Keisai Eisen
日本語版はこちら

If shunga is excluded from an evaluation of the history of ukiyo-e, then the contributions of the Edo artist Keisai Eisen (1790–1848) appear to be limited to his portraits of courtesans from the Yoshiwara brothel district, through which he perpetuated the style of his teacher, Kikukawa Eizan (1787–1867) as well as that of Eizan’s predecessor, Kitagawa Utamaro (1753–1806). While these accomplishments alone have secured his art historical reputation, some of Eisen’s finest achievements were in the field of erotica. This exhibition includes eighteen works by Eisen, including all three volumes of his masterpiece, News from the Bedroom: The Pillow Library (Keichū kibun: makura bunko, 1823) as well as eight selections from his series Picture Book: The Beautiful Grass of Women (Ehon fukamigusa, c. 1823).

One way in which Eisen furthered the stylistic development of shunga during the 19th century is clearly evident in the works displayed here. In an attempt to visually communicate the sensual pleasure of sex as well as the concept of aesthetic refinement (tsū) upon which so much of Japanese sexual culture was based, the artist portrays couples embracing in non-descript environments, their bodies fused into a perplexing montage of elegantly decorated textiles, flailing limbs, and anxious faces framed by perfectly coiffed hair.

Far from limiting himself to the external appearance of shunga, Eisen also documented in spectacular ways new understandings about sexuality. His anatomical studies showed human bodies not as sexual toys or beautiful objects but as complex, fragile organisms that required further research and intense care. Almost 100 years before Henry Gray (1827–1861) published his classic Anatomy of the Human Body (1918), Eisen was recording in News from the Bedroom: The Pillow Library the fascinating structure of reproductive organs.

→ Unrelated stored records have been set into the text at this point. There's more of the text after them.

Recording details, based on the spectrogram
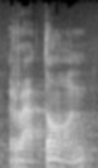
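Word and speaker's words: ratón: So, raton, that in the middle is going to help you pronounce that R in the beginning. Raton.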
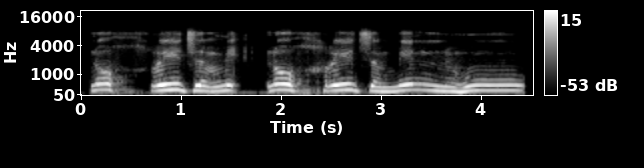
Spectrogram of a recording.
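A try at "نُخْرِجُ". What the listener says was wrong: jimnya bukan sukun loh, ini jimnya dhammah. Nukhriju. Nukhriju.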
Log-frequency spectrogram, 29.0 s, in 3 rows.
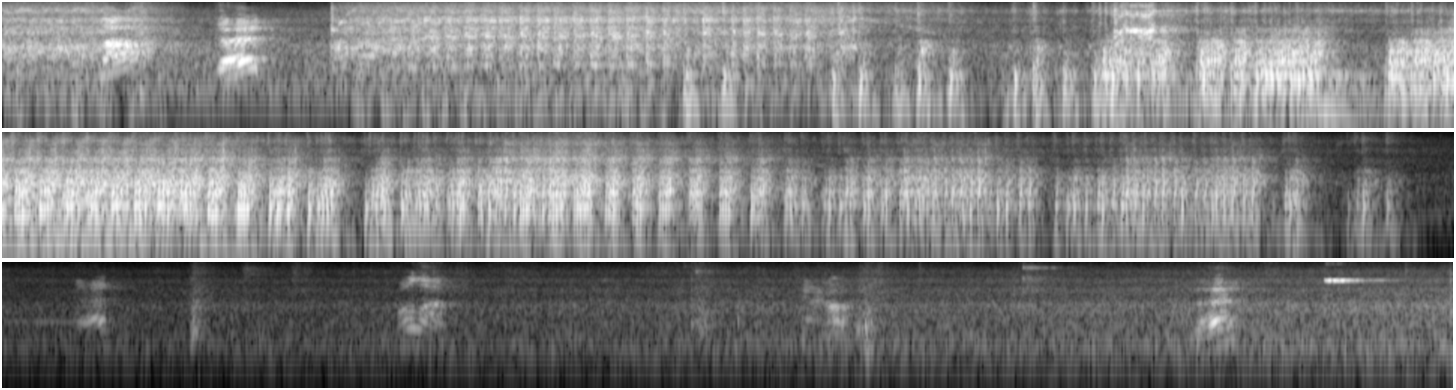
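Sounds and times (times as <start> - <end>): rotary engine revving: 0.0 - 1.2, 2.2 - 19.1.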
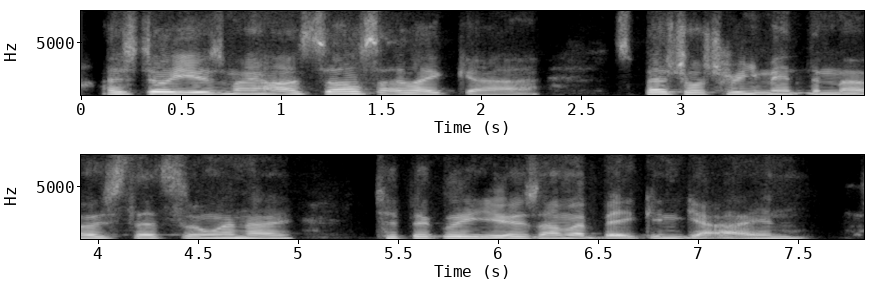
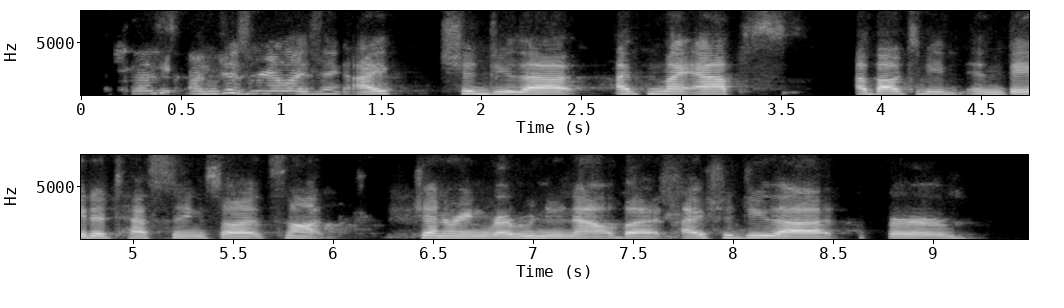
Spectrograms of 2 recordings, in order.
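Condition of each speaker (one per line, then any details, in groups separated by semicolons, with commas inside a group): Cerebral palsy; present from birth
No condition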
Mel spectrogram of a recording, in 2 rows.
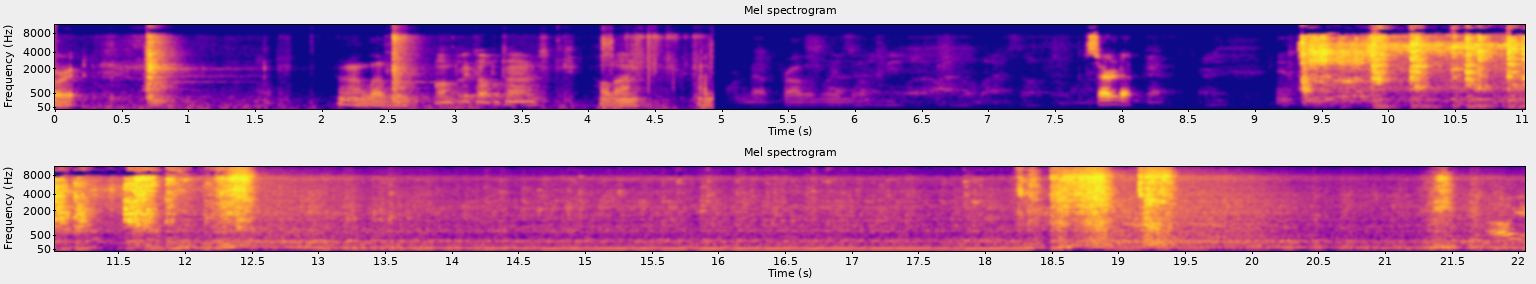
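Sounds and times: engine revving bursts: 9.4 - 14.5, 17.5 - 22.0
car engine starting and idling: 9.4 - 22.0.

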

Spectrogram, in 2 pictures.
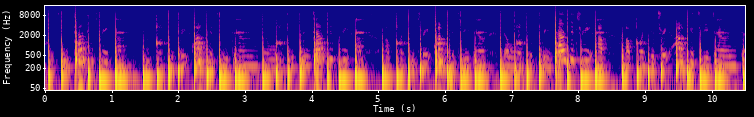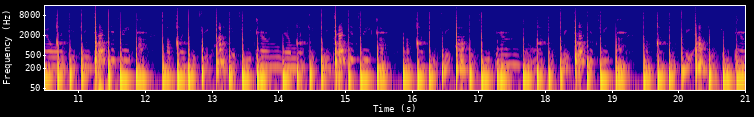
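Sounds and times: frame drum played with a stick: 0.0 - 21.0.

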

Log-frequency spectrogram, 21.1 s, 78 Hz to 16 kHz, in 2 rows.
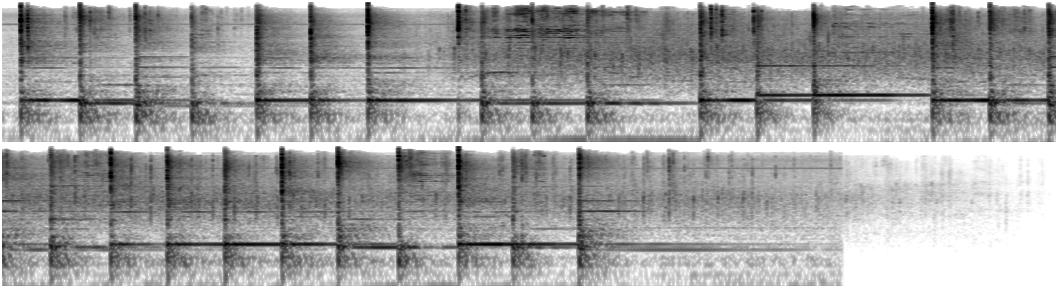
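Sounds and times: scuba tanks ringing on hard floor: 0.0 - 19.0.

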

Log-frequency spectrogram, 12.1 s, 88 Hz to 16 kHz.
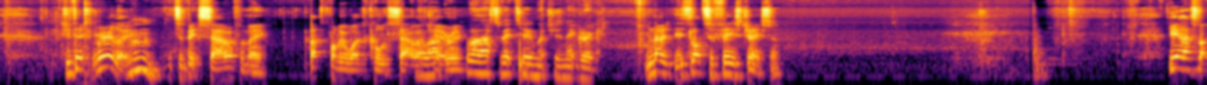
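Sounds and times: breathy drinking sound: 0.0 - 0.6, 8.0 - 11.7.

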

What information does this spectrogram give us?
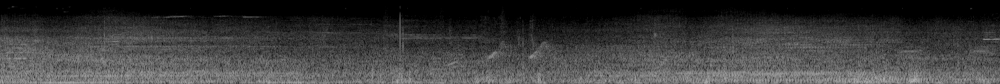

His scientific interest, however, was never cold and emotionally detached; Eisen insisted upon infusing those images with a powerful and sometimes unsettling sense of humor.